Extracted records:
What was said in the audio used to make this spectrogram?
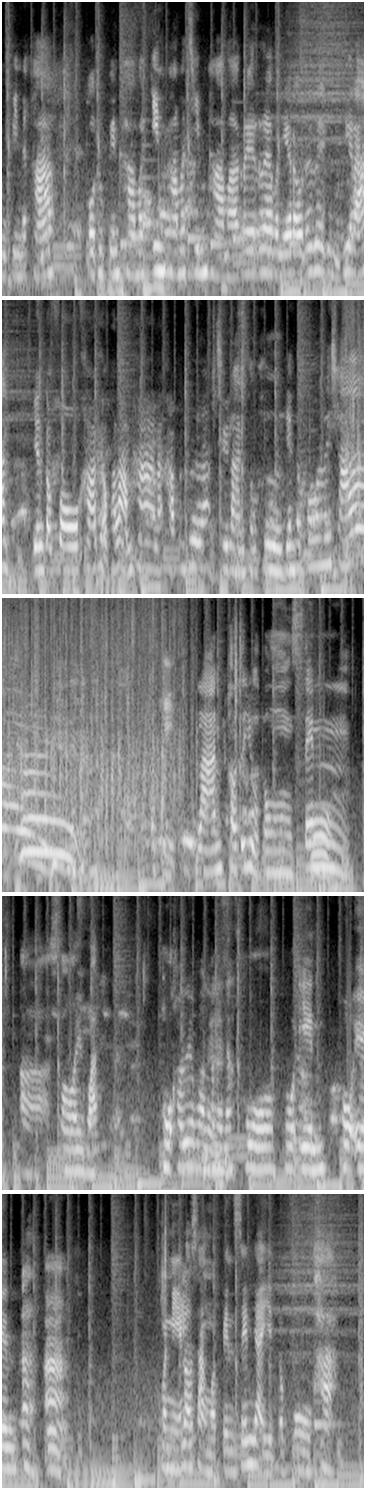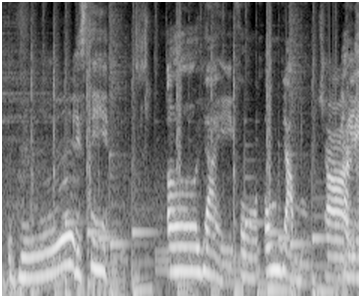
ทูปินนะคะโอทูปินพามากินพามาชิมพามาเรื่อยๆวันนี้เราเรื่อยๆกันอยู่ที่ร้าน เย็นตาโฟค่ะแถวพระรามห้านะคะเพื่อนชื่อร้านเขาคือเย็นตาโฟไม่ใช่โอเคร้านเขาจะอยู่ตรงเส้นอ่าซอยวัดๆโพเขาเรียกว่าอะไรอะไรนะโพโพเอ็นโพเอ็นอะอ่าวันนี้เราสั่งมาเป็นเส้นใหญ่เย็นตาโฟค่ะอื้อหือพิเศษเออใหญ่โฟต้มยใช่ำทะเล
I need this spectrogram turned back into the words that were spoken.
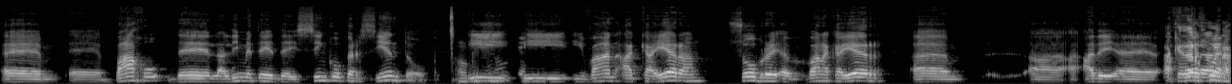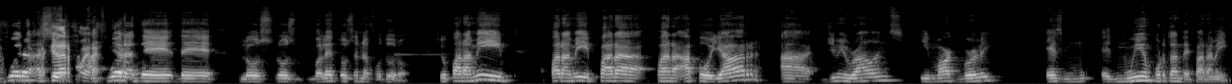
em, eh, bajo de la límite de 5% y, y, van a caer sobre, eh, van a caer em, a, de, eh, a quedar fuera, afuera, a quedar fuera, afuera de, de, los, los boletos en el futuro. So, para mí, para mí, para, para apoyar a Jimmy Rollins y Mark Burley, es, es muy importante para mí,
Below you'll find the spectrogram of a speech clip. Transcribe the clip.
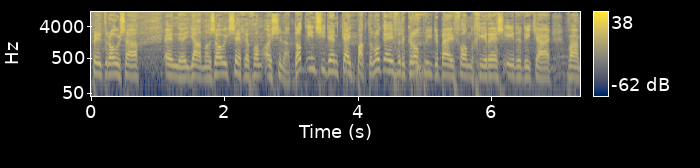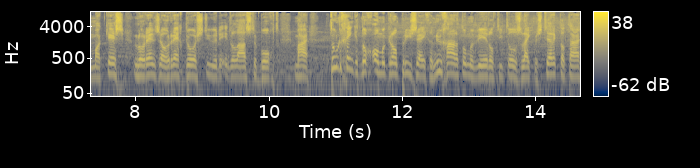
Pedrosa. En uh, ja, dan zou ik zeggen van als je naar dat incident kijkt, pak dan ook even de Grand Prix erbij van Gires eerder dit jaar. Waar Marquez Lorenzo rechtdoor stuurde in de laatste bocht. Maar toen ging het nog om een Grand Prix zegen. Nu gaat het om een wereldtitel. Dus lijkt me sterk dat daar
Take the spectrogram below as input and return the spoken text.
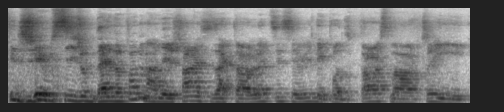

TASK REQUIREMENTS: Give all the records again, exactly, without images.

ANSWER BELOW:
What was said in the audio used to make this spectrogram?
ทูปินนะคะโอทูปินพามากินพามาชิมพามาเรื่อยๆวันนี้เราเรื่อยๆกันอยู่ที่ร้าน เย็นตาโฟค่ะแถวพระรามห้านะคะเพื่อนชื่อร้านเขาคือเย็นตาโฟไม่ใช่โอเคร้านเขาจะอยู่ตรงเส้นอ่าซอยวัดๆโพเขาเรียกว่าอะไรอะไรนะโพโพเอ็นโพเอ็นอะอ่าวันนี้เราสั่งมาเป็นเส้นใหญ่เย็นตาโฟค่ะอื้อหือพิเศษเออใหญ่โฟต้มยใช่ำทะเล
I need this spectrogram turned back into the words that were spoken.
em, eh, bajo de la límite de 5% y, y, van a caer sobre, eh, van a caer em, a, de, eh, a quedar fuera, afuera, a quedar fuera, afuera de, de, los, los boletos en el futuro. So, para mí, para mí, para, para apoyar a Jimmy Rollins y Mark Burley, es, es muy importante para mí,
Below you'll find the spectrogram of a speech clip. Transcribe the clip.
Pedrosa. En uh, ja, dan zou ik zeggen van als je naar dat incident kijkt, pak dan ook even de Grand Prix erbij van Gires eerder dit jaar. Waar Marquez Lorenzo rechtdoor stuurde in de laatste bocht. Maar toen ging het nog om een Grand Prix zegen. Nu gaat het om een wereldtitel. Dus lijkt me sterk dat daar
Take the spectrogram below as input and return the spoken text.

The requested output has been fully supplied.